■ **EXERCISE OBJECTIVE**
What is wanted is the full listing, word for word, without its pictures.

■ **ENTRIES SHOWN**
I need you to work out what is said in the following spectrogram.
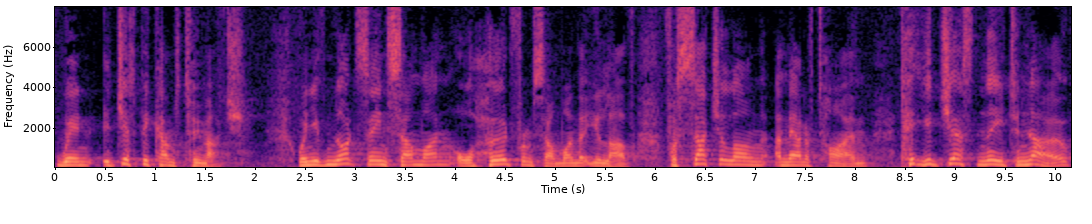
when it just becomes too much when you've not seen someone or heard from someone that you love for such a long amount of time that you just need to know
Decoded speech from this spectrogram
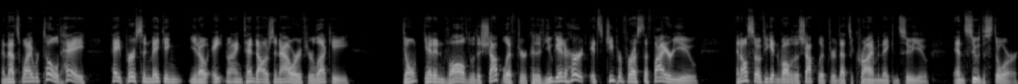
And that's why we're told hey hey person making you know eight nine ten dollars an hour if you're lucky don't get involved with a shoplifter because if you get hurt it's cheaper for us to fire you. And also if you get involved with a shoplifter that's a crime and they can sue you and sue the store.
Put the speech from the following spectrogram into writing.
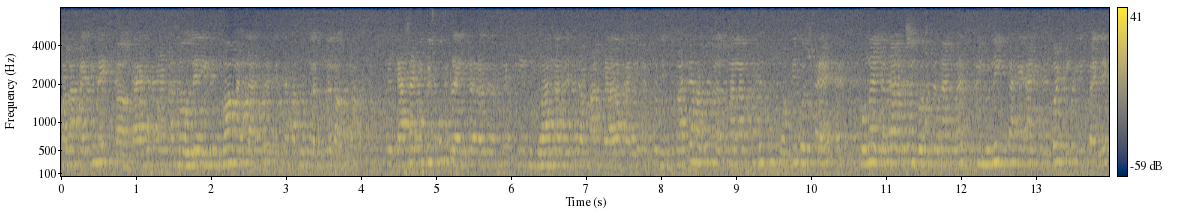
मला माहिती नाही काय पण धवलेरी विधवा महिला असते त्याच्यामधून लग्न लावतात तर त्यासाठी मी खूप प्रयत्न करत असते की विधवांना त्यांचा मान मिळाला पाहिजे. तर तो विधवाच्या हातून लग्न गोष्ट आहे. पुन्हा जगात अशी गोष्ट नाही मिळत ती युनिक आहे आणि ती पण टिकली पाहिजे.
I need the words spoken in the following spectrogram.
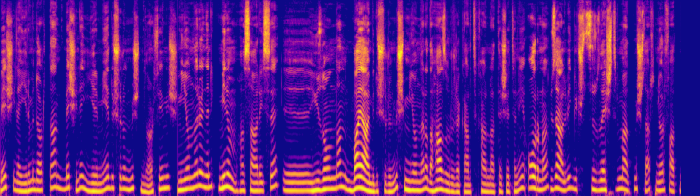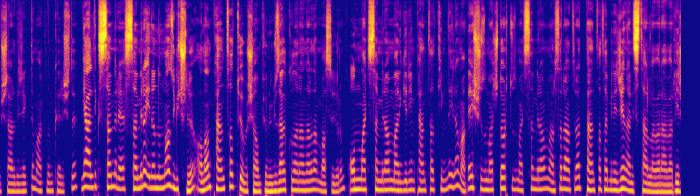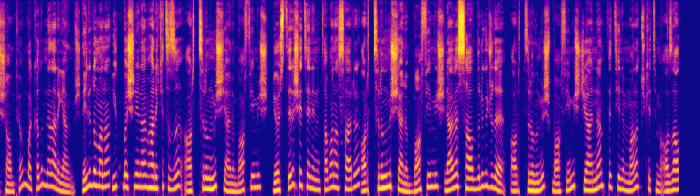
5 ile 24'ten 5 ile 20'ye düşürülmüş. Nerf yemiş. Minyonlara yönelik minimum hasarı ise e, 110'dan bayağı bir düşürülmüş. Minyonlara daha az vuracak artık Arlı ateş yeteneği. Orna güzel bir güçsüzleştirme atmışlar. Nerf atmışlar diyecektim aklım karıştı. Geldik Samira. Samira inanılmaz güçlü. Alan penta atıyor bu şampiyonu. Güzel kullananlardan bahsediyorum. 10 maç Samira'm var gireyim penta atayım değil ama 500 maç maç 400 maç Samiran varsa rahat rahat penta atabileceğin Alistar'la beraber bir şampiyon. Bakalım neler gelmiş. Deli Duman'a yük başına ilave hareket hızı arttırılmış yani buff yemiş. Gösteriş yeteneğinin taban hasarı arttırılmış yani buff yemiş. İlave saldırı gücü de arttırılmış buff yemiş. Cehennem tetiğinin mana tüketimi azaltılmış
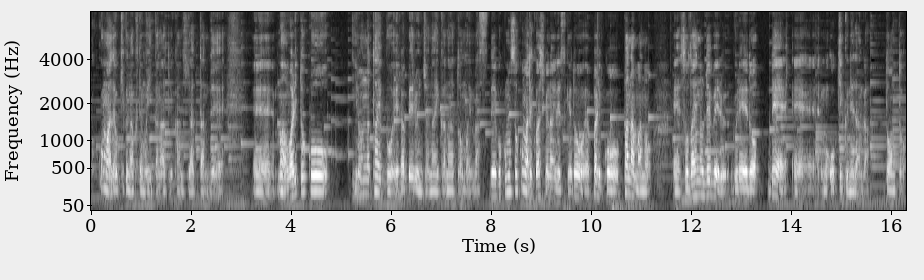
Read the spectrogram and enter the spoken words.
ここまで大きくなくてもいいかなという感じだったんで、えー、まあ割とこう、いろんなタイプを選べるんじゃないかなと思います。で、僕もそこまで詳しくないですけど、やっぱりこう、パナマの、えー、素材のレベル、グレードで、えー、もう大きく値段がドンと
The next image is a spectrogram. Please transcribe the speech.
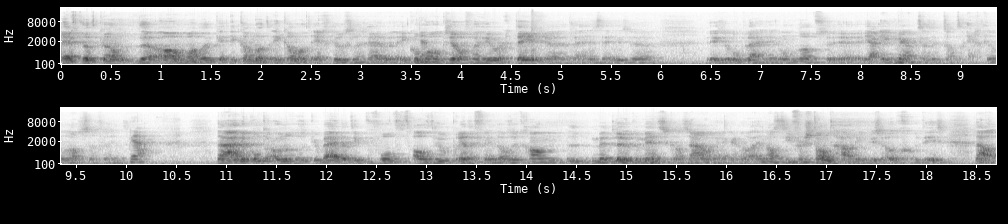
Echt, dat kan, de, oh man, dat, ik, kan dat, ik kan dat echt heel slecht hebben. Ik kom Ja. me ook zelf wel heel erg tegen tijdens deze, deze opleiding, omdat eh, ja, ik merk dat ik dat echt heel lastig vind. Ja. Nou, en dan komt er ook nog eens een keer bij dat ik bijvoorbeeld het altijd heel prettig vind als ik gewoon met leuke mensen kan samenwerken. En als die verstandhouding dus ook goed is. Nou,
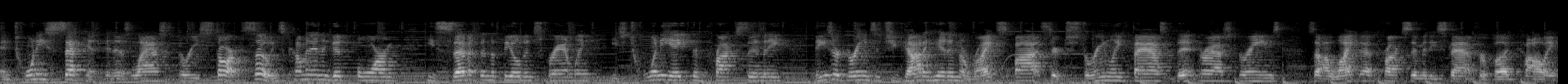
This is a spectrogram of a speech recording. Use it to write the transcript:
and 22nd in his last three starts. So he's coming in in good form. He's seventh in the field in scrambling. He's 28th in proximity. These are greens that you got to hit in the right spots. They're extremely fast, bent grass greens. So I like that proximity stat for Bud Cauley.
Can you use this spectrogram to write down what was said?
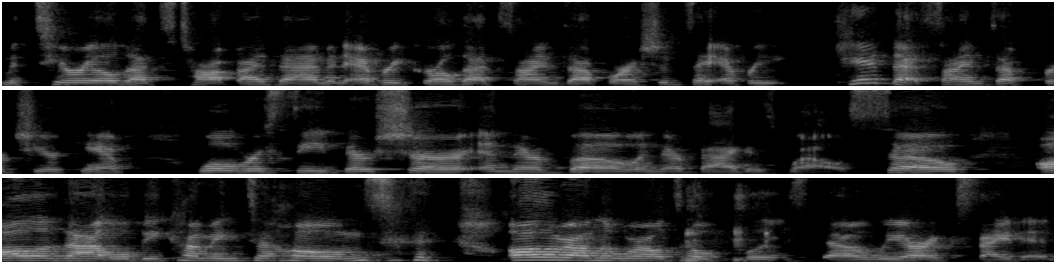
material that's taught by them. And every girl that signs up, or I should say, every kid that signs up for cheer camp will receive their shirt and their bow and their bag as well. So all of that will be coming to homes all around the world, hopefully. So we are excited.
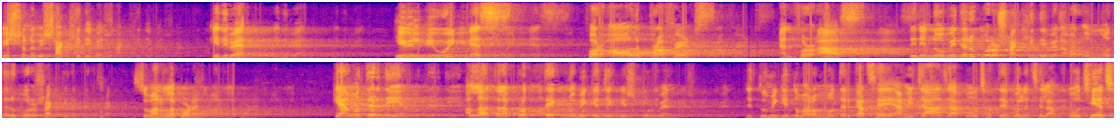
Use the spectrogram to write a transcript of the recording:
বিশ্বনবী সাক্ষী দিবেন। কি দিবেন? He will be witness for all prophets and for us তিনি নবীদের উপরও সাক্ষী দিবেন, আবার উম্মতের উপরও সাক্ষী দিবেন। সুবহানাল্লাহ পড়েন। কেমতের দিন আল্লাহ তালা প্রত্যেক নবীকে জিজ্ঞেস করবেন যে, তুমি কি তোমার উম্মতের কাছে আমি যা যা পৌঁছাতে বলেছিলাম, পৌঁছিয়েছ?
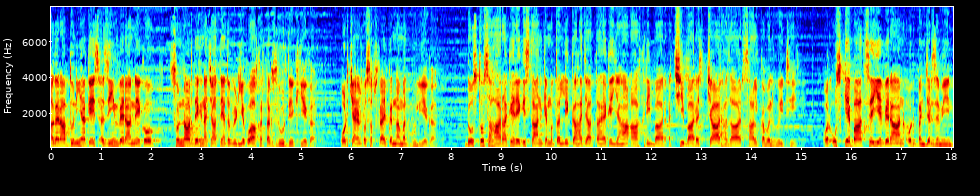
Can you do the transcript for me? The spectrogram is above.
अगर आप दुनिया के इस अजीम वीराने को सुनना और देखना चाहते हैं तो वीडियो को आखिर तक ज़रूर देखिएगा और चैनल को सब्सक्राइब करना मत भूलिएगा। दोस्तों, सहारा के रेगिस्तान के मतलब कहा जाता है कि यहाँ आखिरी बार, अच्छी बारिश चार हज़ार साल कबल हुई थी और उसके बाद से ये वीरान और बंजर ज़मीन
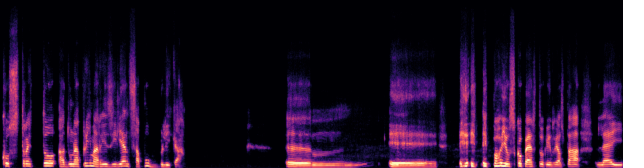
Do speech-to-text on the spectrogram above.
costretto ad una prima resilienza pubblica. Ehm, e, e, e, poi ho scoperto che in realtà lei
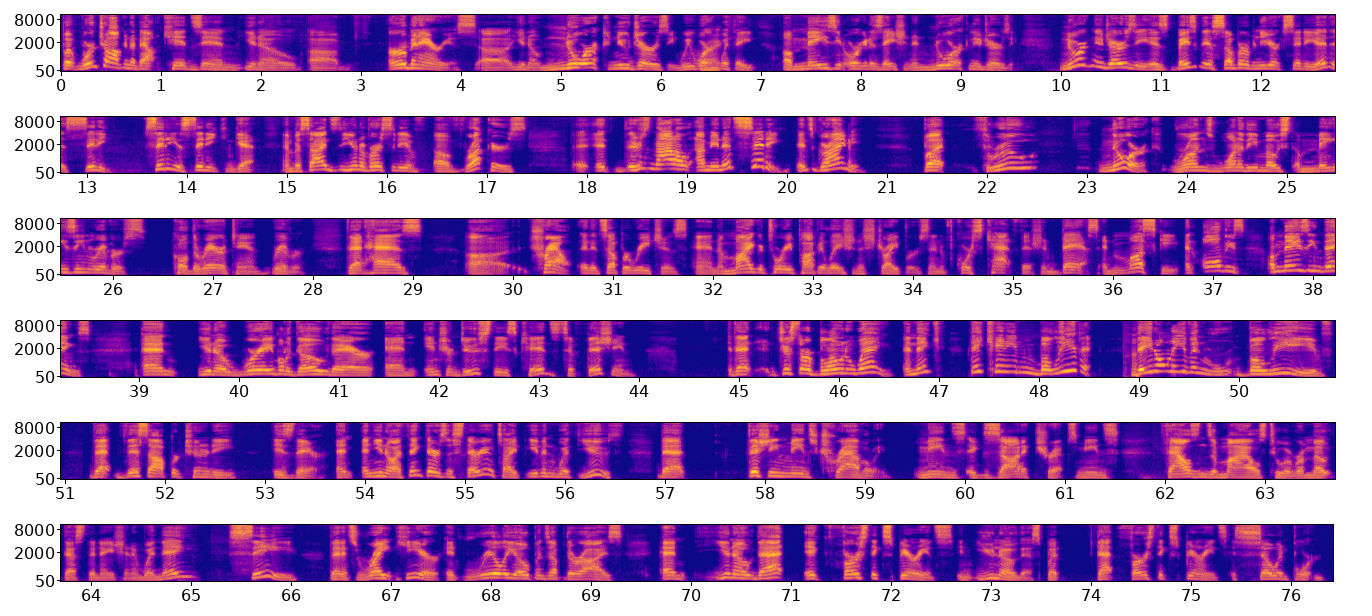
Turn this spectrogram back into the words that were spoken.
But we're talking about kids in, you know, um, urban areas. Uh, you know, Newark, New Jersey. We work Right. with a amazing organization in Newark, New Jersey. Newark, New Jersey is basically a suburb of New York City. It is city, city as city can get. And besides the University of, of Rutgers, it, it there's not a, I mean, it's city, it's grimy. But through Newark runs one of the most amazing rivers called the Raritan River that has uh, trout in its upper reaches and a migratory population of stripers and of course catfish and bass and muskie and all these amazing things and you know we're able to go there and introduce these kids to fishing that just are blown away and they they can't even believe it they don't even believe that this opportunity is there and and you know i think there's a stereotype even with youth that fishing means traveling means exotic trips, means thousands of miles to a remote destination. And when they see that it's right here, it really opens up their eyes. And you know that first experience, and you know this, but that first experience is so important.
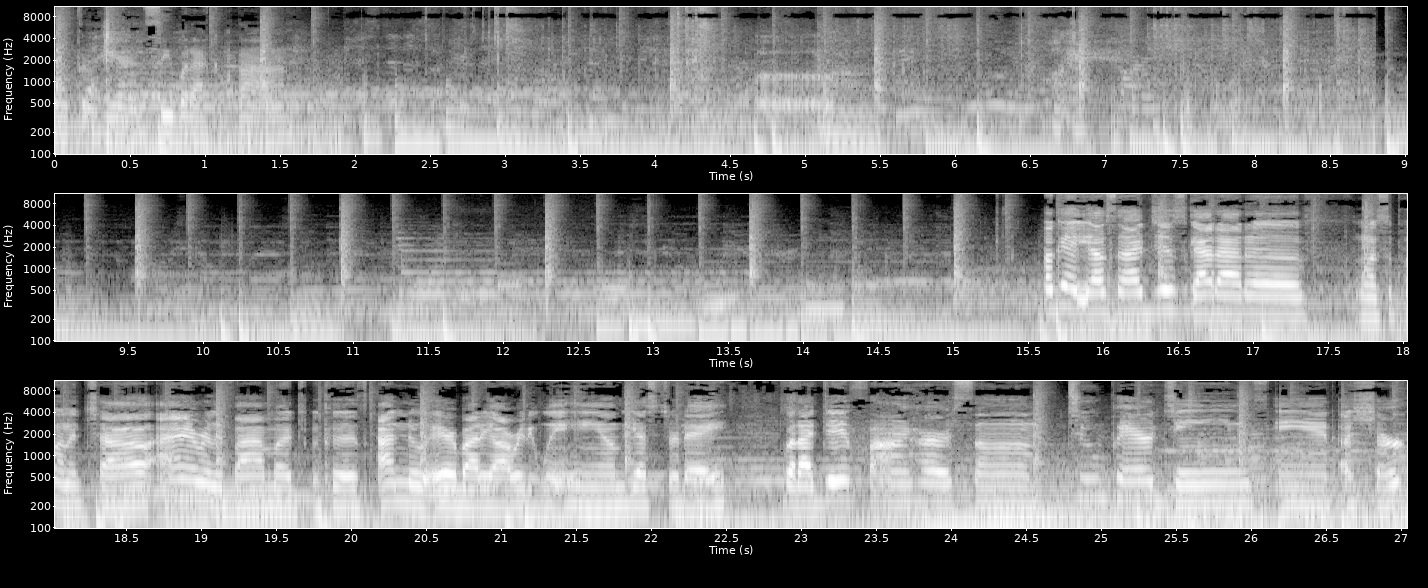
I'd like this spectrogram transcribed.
go through here and see what I can find. Okay, y'all, so I just got out of Once Upon a Child. I didn't really find much because I knew everybody already went ham yesterday. But I did find her some two pair jeans and a shirt.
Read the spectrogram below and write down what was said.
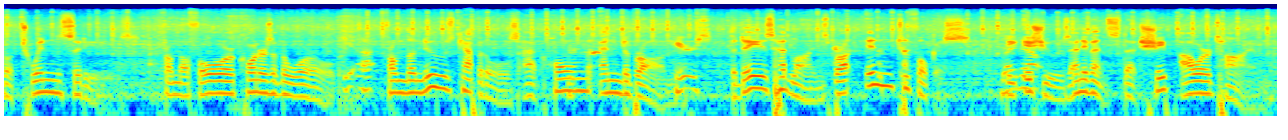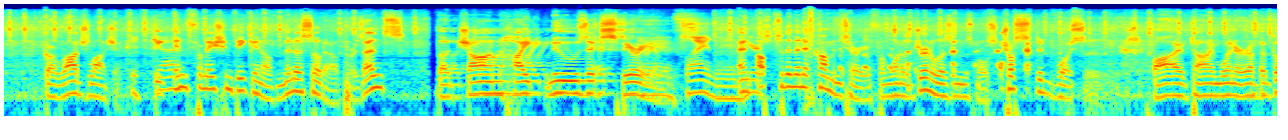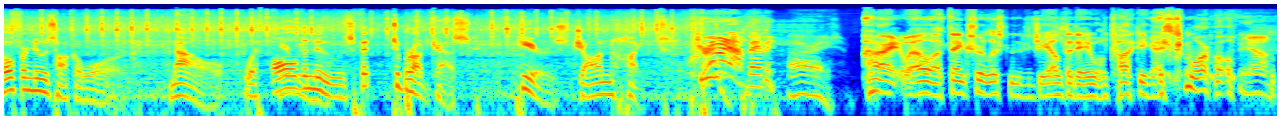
the Twin Cities. From the four corners of the world, from the news capitals at home and abroad. Here's the day's headlines brought into focus. Right the now- issues and events that shape our time. Garage Logic, the John- information beacon of Minnesota, presents the John Heidt News Experience. Finally, and An up to the minute commentary from one of journalism's most trusted voices. Five time winner of the Gopher News Hawk Award. Now, with all the news fit to broadcast, here's John Heidt. Drum it up, baby. All right. All right. Well, uh, thanks for listening to jail today. We'll talk to you guys tomorrow. Yeah.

■ **EXERCISE RESPONSE**
I need you to work out what is said in the following spectrogram.
when it just becomes too much when you've not seen someone or heard from someone that you love for such a long amount of time that you just need to know
Decoded speech from this spectrogram
And that's why we're told hey hey person making you know eight nine ten dollars an hour if you're lucky don't get involved with a shoplifter because if you get hurt it's cheaper for us to fire you. And also if you get involved with a shoplifter that's a crime and they can sue you and sue the store.
Put the speech from the following spectrogram into writing.
मला माहिती नाही काय पण धवलेरी विधवा महिला असते त्याच्यामधून लग्न लावतात तर त्यासाठी मी खूप प्रयत्न करत असते की विधवांना त्यांचा मान मिळाला पाहिजे. तर तो विधवाच्या हातून लग्न गोष्ट आहे. पुन्हा जगात अशी गोष्ट नाही मिळत ती युनिक आहे आणि ती पण टिकली पाहिजे.
I need the words spoken in the following spectrogram.
5 ile 24'ten 5 ile 20'ye düşürülmüş. Nerf yemiş. Minyonlara yönelik minimum hasarı ise e, 110'dan bayağı bir düşürülmüş. Minyonlara daha az vuracak artık Arlı ateş yeteneği. Orna güzel bir güçsüzleştirme atmışlar. Nerf atmışlar diyecektim aklım karıştı. Geldik Samira. Samira inanılmaz güçlü. Alan penta atıyor bu şampiyonu. Güzel kullananlardan bahsediyorum. 10 maç Samira'm var gireyim penta atayım değil ama 500 maç maç 400 maç Samiran varsa rahat rahat penta atabileceğin Alistar'la beraber bir şampiyon. Bakalım neler gelmiş. Deli Duman'a yük başına ilave hareket hızı arttırılmış yani buff yemiş. Gösteriş yeteneğinin taban hasarı arttırılmış yani buff yemiş. İlave saldırı gücü de arttırılmış buff yemiş. Cehennem tetiğinin mana tüketimi azaltılmış
Read the spectrogram and enter the spoken words.
ここまで大きくなくてもいいかなという感じだったんで、えー、まあ割とこう、いろんなタイプを選べるんじゃないかなと思います。で、僕もそこまで詳しくないですけど、やっぱりこう、パナマの、えー、素材のレベル、グレードで、えー、もう大きく値段がドンと
The next image is a spectrogram. Please transcribe the speech.
Echt, dat kan, de, oh man, dat, ik, kan dat, ik kan dat echt heel slecht hebben. Ik kom Ja. me ook zelf wel heel erg tegen tijdens deze, deze opleiding, omdat eh, ja, ik merk dat ik dat echt heel lastig vind. Ja. Nou, en dan komt er ook nog eens een keer bij dat ik bijvoorbeeld het altijd heel prettig vind als ik gewoon met leuke mensen kan samenwerken. En als die verstandhouding dus ook goed is. Nou,
This is a spectrogram of a speech recording. Use it to write the transcript:
and 22nd in his last three starts. So he's coming in in good form. He's seventh in the field in scrambling. He's 28th in proximity. These are greens that you got to hit in the right spots. They're extremely fast, bent grass greens. So I like that proximity stat for Bud Cauley.
Can you use this spectrogram to write down what was said?
material that's taught by them. And every girl that signs up, or I should say, every kid that signs up for cheer camp will receive their shirt and their bow and their bag as well. So all of that will be coming to homes all around the world, hopefully. So we are excited.
Use the spectrogram to write a transcript of the recording:
বিশ্বনবী সাক্ষী দিবেন। কি দিবেন? He will be witness for all prophets and for us তিনি নবীদের উপরও সাক্ষী দিবেন, আবার উম্মতের উপরও সাক্ষী দিবেন। সুবহানাল্লাহ পড়েন। কেমতের দিন আল্লাহ তালা প্রত্যেক নবীকে জিজ্ঞেস করবেন যে, তুমি কি তোমার উম্মতের কাছে আমি যা যা পৌঁছাতে বলেছিলাম, পৌঁছিয়েছ?
Can you do the transcript for me? The spectrogram is above.
अगर आप दुनिया के इस अजीम वीराने को सुनना और देखना चाहते हैं तो वीडियो को आखिर तक ज़रूर देखिएगा और चैनल को सब्सक्राइब करना मत भूलिएगा। दोस्तों, सहारा के रेगिस्तान के मतलब कहा जाता है कि यहाँ आखिरी बार, अच्छी बारिश चार हज़ार साल कबल हुई थी और उसके बाद से ये वीरान और बंजर ज़मीन
Do speech-to-text on the spectrogram above.
costretto ad una prima resilienza pubblica. Ehm, e, e, e, poi ho scoperto che in realtà lei
Turn this spectrogram back into the words that were spoken.
But we're talking about kids in, you know, um, urban areas. Uh, you know, Newark, New Jersey. We work Right. with a amazing organization in Newark, New Jersey. Newark, New Jersey is basically a suburb of New York City. It is city, city as city can get. And besides the University of, of Rutgers, it, it there's not a, I mean, it's city, it's grimy. But through Newark runs one of the most amazing rivers called the Raritan River that has uh, trout in its upper reaches and a migratory population of stripers and of course catfish and bass and muskie and all these amazing things and you know we're able to go there and introduce these kids to fishing that just are blown away and they they can't even believe it they don't even believe that this opportunity is there and and you know i think there's a stereotype even with youth that fishing means traveling means exotic trips, means thousands of miles to a remote destination. And when they see that it's right here, it really opens up their eyes. And you know that first experience, and you know this, but that first experience is so important.
I'd like this spectrogram transcribed.
go through here and see what I can find. Okay, y'all, so I just got out of Once Upon a Child. I didn't really find much because I knew everybody already went ham yesterday. But I did find her some two pair jeans and a shirt.
Read the spectrogram below and write down what was said.
the Twin Cities. From the four corners of the world, from the news capitals at home and abroad. Here's the day's headlines brought into focus. Right the now- issues and events that shape our time. Garage Logic, the John- information beacon of Minnesota, presents the John Heidt News Experience. Finally, and An up to the minute commentary from one of journalism's most trusted voices. Five time winner of the Gopher News Hawk Award. Now, with all the news fit to broadcast, here's John Heidt. Drum it up, baby. All right. All right. Well, uh, thanks for listening to jail today. We'll talk to you guys tomorrow. Yeah.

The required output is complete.